On April 1 2011, the LEEP was done. Two weeks later, I went back to see my gynecologist for a follow-up, never expecting the news he was about to deliver. “There was some cancer there,” he explained. Wait. SOME cancer? But I am getting married in four months! I’m young! I’m healthy! Why me? His words were, “This is directly related to the HPV. Don’t worry! It’s very treatable. Just a bump in the road!”

The next few weeks were a blur of appointments with doctor after doctor, hospital after hospital. No one seemed to be in a hurry to treat me…until I got the call I will never forget. “Hi Suzanne,” said the doctor’s voice. “I just wanted you to know that your cancer seems to be showing signs of a more aggressive and serious type of cell. I know you’re getting married soon, but you’re going to need more extensive treatment than we’d originally thought. Not only will you need a full radical hysterectomy, but you’ll also have to have radiation and chemotherapy. You might still be able to get married as planned, but with the hair loss, I don’t know if you’ll really want to.”

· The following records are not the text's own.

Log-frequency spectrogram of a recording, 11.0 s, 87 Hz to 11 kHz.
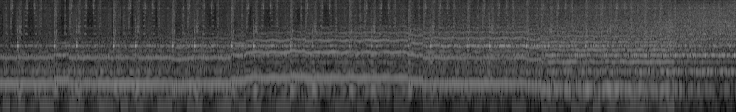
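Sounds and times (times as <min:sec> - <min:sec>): held synth chords: 0:00.0 - 0:11.0.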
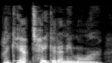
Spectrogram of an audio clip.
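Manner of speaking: usual speaking voice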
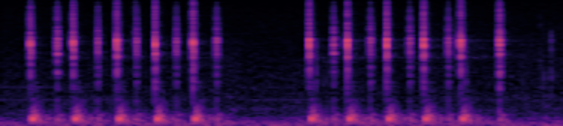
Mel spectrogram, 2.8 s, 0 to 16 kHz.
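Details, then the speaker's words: 2006 Audi TT Quattro 1.8 turbo that won't start. Power is applied directly to the fuel pump, giving rapid sharp knocking in two bursts, about five per second, with no whirr: the fuel pump is seized. "Or 3, it could make a clunking noise if it's severely locked up, like seized up hard. So, let's push power to it and see what we hear. You guys hear that? It sounds like someone's on the inside knocking to get out."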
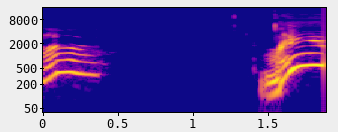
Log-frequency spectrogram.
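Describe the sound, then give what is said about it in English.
A person mimics a cat fight with two short, whiny meows separated by a brief pause. The second one rises sharply in pitch and sounds louder and more strained. “Oh, it ain't Fight Club. Cat fight.”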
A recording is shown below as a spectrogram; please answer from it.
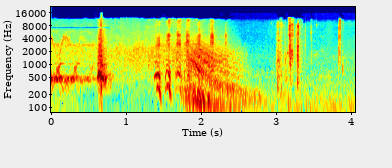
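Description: Cartoon sound effects: a sharp crack a little over half a second in, followed by brief pitch-bending vocal sounds from the characters, then a run of quick, sharp clicks near the end.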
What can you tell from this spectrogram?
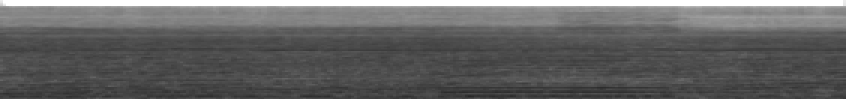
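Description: A pack of small moped engines buzzing steadily on the move, with wind rushing over the microphone.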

I couldn’t speak. I hung up the phone, curled up into a ball on my floor, and cried my eyes out. After I had calmed down a bit I called another oncologist, whom I had actually chosen to take my case, and explained what the first doctor had said. “Hmmm…,” he thought for a moment, “The only type of cervical cancer that would be THAT serious is something called Small Cell Neuroendocrine Carcinoma of the Cervix. There’s only about a three percent chance you would have that. Did he use those words?” I couldn’t remember. After assuring me that we would get to the bottom of this, my doctor called the lab to have my original LEEP slides sent to his office for review.

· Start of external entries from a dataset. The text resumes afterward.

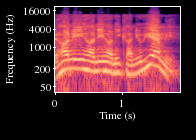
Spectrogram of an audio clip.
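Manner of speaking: loud, high call from ten feet. Retold or imitated. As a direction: call her name across the room. Husband calling wife again.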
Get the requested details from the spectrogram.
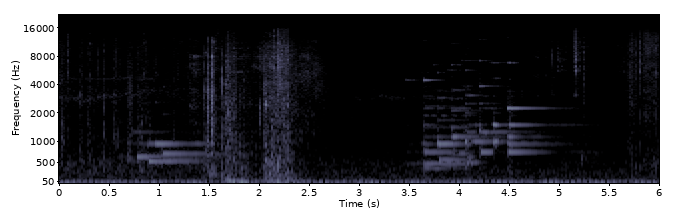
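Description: A treasure chest creaks open, followed by a rising fanfare of tones.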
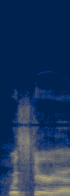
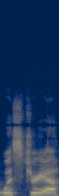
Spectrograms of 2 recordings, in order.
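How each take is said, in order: First: The word is said with four syllables. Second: The word is said with three syllables. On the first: The speaker calls it right. "Wisteria, not Wistria" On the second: The speaker calls it wrong. "not Wistria"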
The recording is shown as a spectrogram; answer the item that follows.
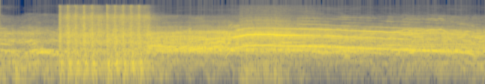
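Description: A rapid burst of gunfire, about ten shots in just over a second, fired as a ceremonial salute. It is followed by a crowd cheering and shouting, with one long high cry held and slowly falling in pitch.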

It was a long few days waiting out the results but, as I had feared, it turned out that I was one of the super-rare cases of Small Cell Neuroendocrine Carcinoma of the Cervix. Surgery was set up for a month later, on June 14, 2011. Since I really wanted to have my eggs harvested for future use, I got that process started immediately. In the meantime, I was ordered not to Google my diagnosis because everyone’s case is different. I obeyed those orders.

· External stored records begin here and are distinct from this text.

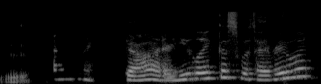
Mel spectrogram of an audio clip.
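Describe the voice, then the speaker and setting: Female dancer under questioning, read by an actress: heavy vocal fry, guarded, conversational, indie film drama. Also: fairly high pitch, expressive, normal speed, warm tone. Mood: wry, guarded. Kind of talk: horror film script table read.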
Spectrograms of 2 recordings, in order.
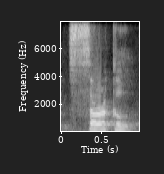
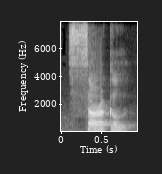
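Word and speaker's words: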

At the end of May, 16 eggs were harvested. On June 14th, I had a radical hysterectomy, including removal of my ovaries and a bunch of lymph nodes. The pathology showed that my cancer had grown larger than they had anticipated, and the disease was found in one of the nodes they had removed. I was staged IIb, instead of the original thought of Ib.

After a few weeks of recovery and a nasty infection that landed me back in the hospital, I started the first of four rounds of chemotherapy, in conjunction with my first of 28 rounds of external radiation. Two weeks later, I was sick, in pain and bald. Luckily, I found an online support group that helped me realize there were others out there with this terrible cancer. I also found out all of the information I would have discovered had I been allowed to Google and it scared me to death.

First, there is no known link between HPV and SCCC. It was just a coincidence that I had both. My original gynecologist, like so many people out there, was misinformed. Second, SCCC has an 80% chance of recurrence and death within the first five years of diagnosis. Third, women who were found with stage IIb or higher generally had even less of a chance of survival. I had to try to think positively which, now that I knew the details, was not easy to do.

I finished my radiation treatments and three weeks after my third cycle of chemo, I actually made it to my own wedding – wig and all! And three days later, my honeymoon was spent back in chemo.

Two years after I finished my last treatment, my hair had grown back nicely, we finally went on our honeymoon to Bora Bora, and a gestational carrier became pregnant with our little girl, Aria, who was born on May 16, 2014. I go back for CT scans of my pelvis and chest every six months to check for recurrence. So far, I’ve been lucky. I cannot say that my mental state is always positive, but I will continue to try as hard as I can to keep going and living my life.